Andretti never repeated the success of 1978, as his Grand Prix career wound down. Lotus failed to produce a car quick enough to defend the championship, and in the next thirty races for the British team, he scored a disappointing fifteen points. For 1981, Andretti shifted his attentions to Alfa Romeo. The car had some pace, but was bulky and unreliable.

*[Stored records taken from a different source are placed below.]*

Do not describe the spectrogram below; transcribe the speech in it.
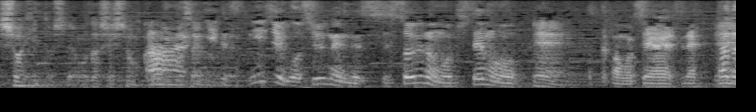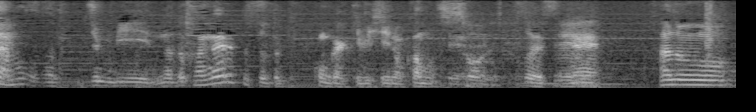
商品としてお出ししても構いあませんのであいいです。25周年ですし、そういうのもしてもえだったかもしれないですね。ええただもう、準備など考えると、ちょっと今回厳しいのかもしれない。そうですそうですえね。あの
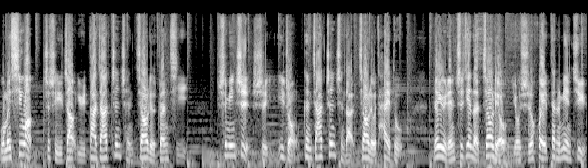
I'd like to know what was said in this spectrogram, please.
我们希望这是一张与大家真诚交流的专辑，失明志是一种更加真诚的交流态度。”人与人之间的交流有时会戴着面具。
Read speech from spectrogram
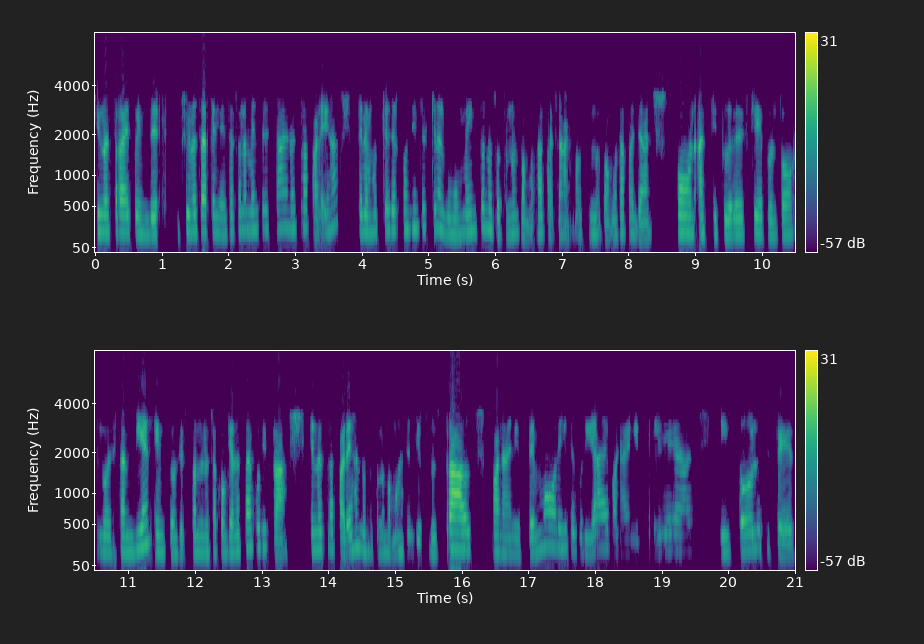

It would have been misrepresentative of his skills to sign off from Grand Prix racing on such a note, so it was with great delight that Andretti returned to Ferrari for two races in 1982, replacing the injured Didier Pironi. To the delight of the tifosi he put the car on pole at Monza, but, not familiar with turbo starts, he started slowly and struggled with a broken motor on his way to third. His final appearance was two weeks later at Las Vegas, but the car broke down. Many choose to forget Las Vegas, and think of Monza as Andretti’s true finale in Grand Prix racing. It was a perfect send off, in a Ferrari, in front of the tifosi, at the track he visited as a boy in 1954.
“The passport changes, but the blood doesn’t,” says Andretti.
His time was up in Formula One, but Andretti would race on for over a decade in Champ Car racing, winning the title once more in 1984. But amazingly, the Indy 500 would continue to elude him, and he would never add to his solitary success of 1969.
After making 407 Champ Car starts, Andretti finally hung up his helmet in 1994, at the age of fifty-four. Competitive until the end, he set the world record for fastest speed on a closed circuit in qualifying for the 1993 Michigan 500, taking a record 67th Pole Position in the process.
With a World Championship, wins at Daytona, Indianapolis, Sebring and Pikes Peak, Le Mans was the obvious success absent from his resume. On eight occasions he has taken part in the grueling 24-hour event, most recently in 2000 with Panoz. Peaking with second place in 1995, Mario still wants that win. Will we see him back? “Oh yes! I am not giving up on that idea, not yet!”
Seemingly retired at this point in time, he plays an important role in the future of the Champ Car World Series, reeling from several bad decisions and the loss of numerous competitors to the rival IRL in recent years. With Mario Andretti on their side, Champ Car fans have nothing to fear.
A race winner in the nineteen fifties, sixties, seventies, eighties and nineties, he was a complete driver. It is unlikely anyone will ever match Mario Andretti, the legend who raced everything and nearly won everything.
Mario Andretti’s achievements:
- Formula One World Champion (1978)
- Champ Car Champion (1965-66, 1969, 1984)
- IROC Champion (1979)
- USAC National Dirt Track Champion (1974)
- Indianapolis 500 Winner (1969)
- Daytona 500 Winner (1967)
- Sebring 12-Hour Winner (1967, 1970, 1972)
- Pikes Peak Hill Climb Winner (1969)
- Indianapolis 500 Polesitter (1966-67, 1987)
- Le Mans 24-Hour Runner Up (1995)